After two years, a billion dollars, and altogether too much media coverage, the election is finally over. President Barack Obama has been re-elected, and will preside over the next four years, during which time he and congress will have to grapple with such issues as continuing the economic recovery, implementing Obamacare, and dealing with the so-called “Fiscal Cliff” (a topic for another day). But what does all this really mean to the average senior? We’ve been inundated for months with promises that the President’s re-election will solve everyone’s problems, or dire warnings that it will result in the destruction of the country. So what can we actually expect?
Predicting the future is an inherently problematic exercise, but the Huffington Post is willing to try it out.
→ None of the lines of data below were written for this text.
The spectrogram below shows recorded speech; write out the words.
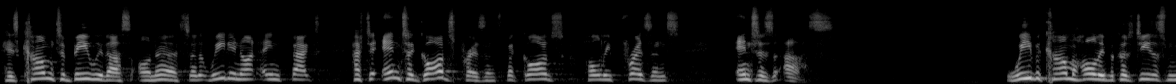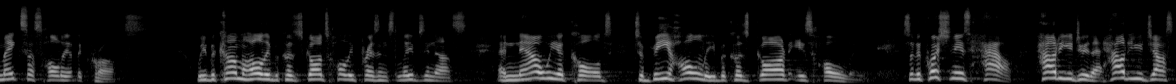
has come to be with us on earth so that we do not, in fact, have to enter God's presence, but God's holy presence enters us. We become holy because Jesus makes us holy at the cross. We become holy because God's holy presence lives in us. And now we are called to be holy because God is holy. So the question is how? How do you do that? How do you just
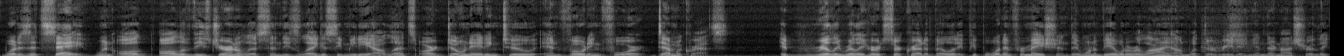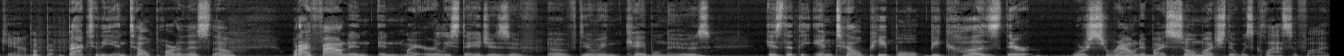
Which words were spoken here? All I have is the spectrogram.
what does it say when all all of these journalists and these legacy media outlets are donating to and voting for Democrats? It really, really hurts their credibility. People want information; they want to be able to rely on what they're reading, and they're not sure they can. But, but back to the intel part of this, though, what I found in, in my early stages of, of doing cable news is that the intel people, because they're were surrounded by so much that was classified,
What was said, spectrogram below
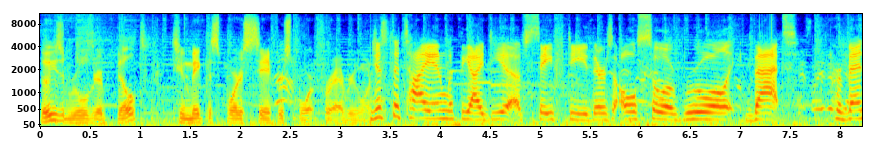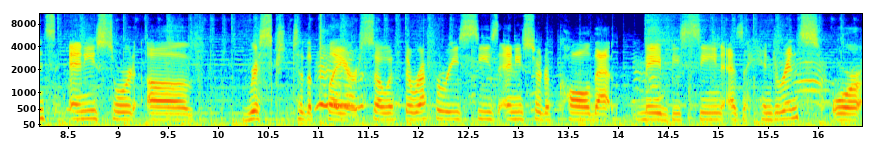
These rules are built to make the sport a safer sport for everyone. Just to tie in with the idea of safety, there's also a rule that prevents any sort of risk to the player. So if the referee sees any sort of call that may be seen as a hindrance or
The biggest issue it sees coming down the pipeline for seniors is that of Social Security and Medicare, and the changes that might well be coming along for it. Despite the claims by both parties that the other want to destroy Social Security while they want to preserve it, the fact is that both sides are interested in altering the makeup of these entitlement programs, and Huffington’s article posits a “Grand Bargain” taking place between the parties to raise the retirement age while also increasing medicare and social security taxes, all to ensure that the programs are fully funded into the foreseeable future. This is not a new concept. NewRetirement’s own Bud Hebler wrote that it might be wise to consider likely alterations that politicians will impose on the programs when designing one’s Social Security strategy, for example taking benefits at an earlier date if you have reason to believe your overall benefits will shrink due to new legislation.
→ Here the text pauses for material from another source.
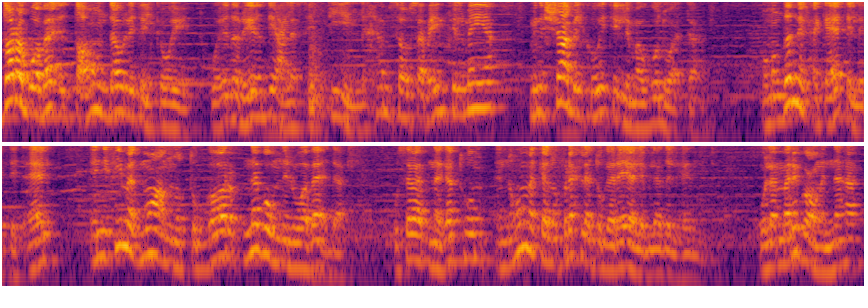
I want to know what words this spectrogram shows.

There’s also Obamacare, the next wave of which is due to begin implementation over the next couple of years. Love it or hate it, with the President’s re-election and the Republican party suffering heavy defeats in the senate, Obamacare is likely no longer at any risk of being repealed, and thus the alterations it has already wrought are here to stay. Huffington cites the continued discounts that seniors will be receiving on prescription drugs, as well as a new basic package of health benefits the government will establish for sale from private companies starting in 2014, all of which will be available to seniors who wish to supplement their Medicare. Some states will also be expanding their Medicaid coverage to low-income workers, including pre-retirees in their 50s and 60s.
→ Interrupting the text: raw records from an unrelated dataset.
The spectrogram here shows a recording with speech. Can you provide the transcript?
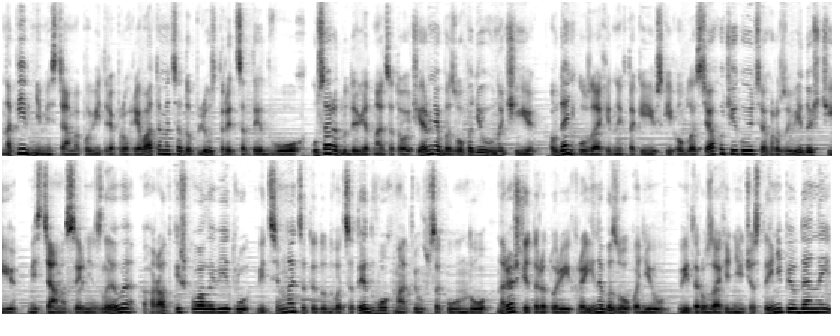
На півдні місцями повітря прогріватиметься до плюс 32. У середу 19 червня без опадів вночі. Вдень у західних та Київській областях очікуються грозові дощі, місцями сильні зливи, град і шквали вітру від 17 до 22 метрів в секунду. Нарешті території країни без опадів. Вітер у західній частині південний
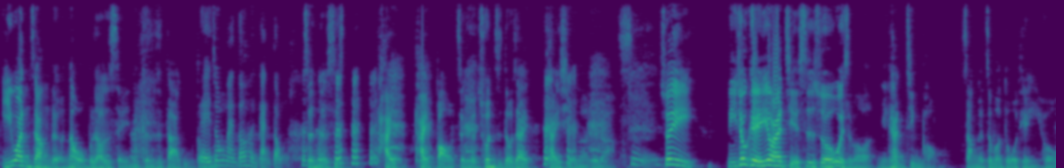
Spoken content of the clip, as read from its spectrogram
一万张的那我不知道是谁，你可能是大股东。北中南都很感动，真的是 太太爆，整个村子都在开心了，对吧？是，所以你就可以用来解释说，为什么你看晋鹏涨了这么多天以后，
Overall though, it doesn’t look like the script has changed much since last anyone looked at it. Even the most incremental changes in Social Security or Medicare will be staggeringly complex events, unlikely to happen rapidly or by fiat. Still, for seniors relying on these essential programs to help them in retirement, it never hurts to know what’s coming.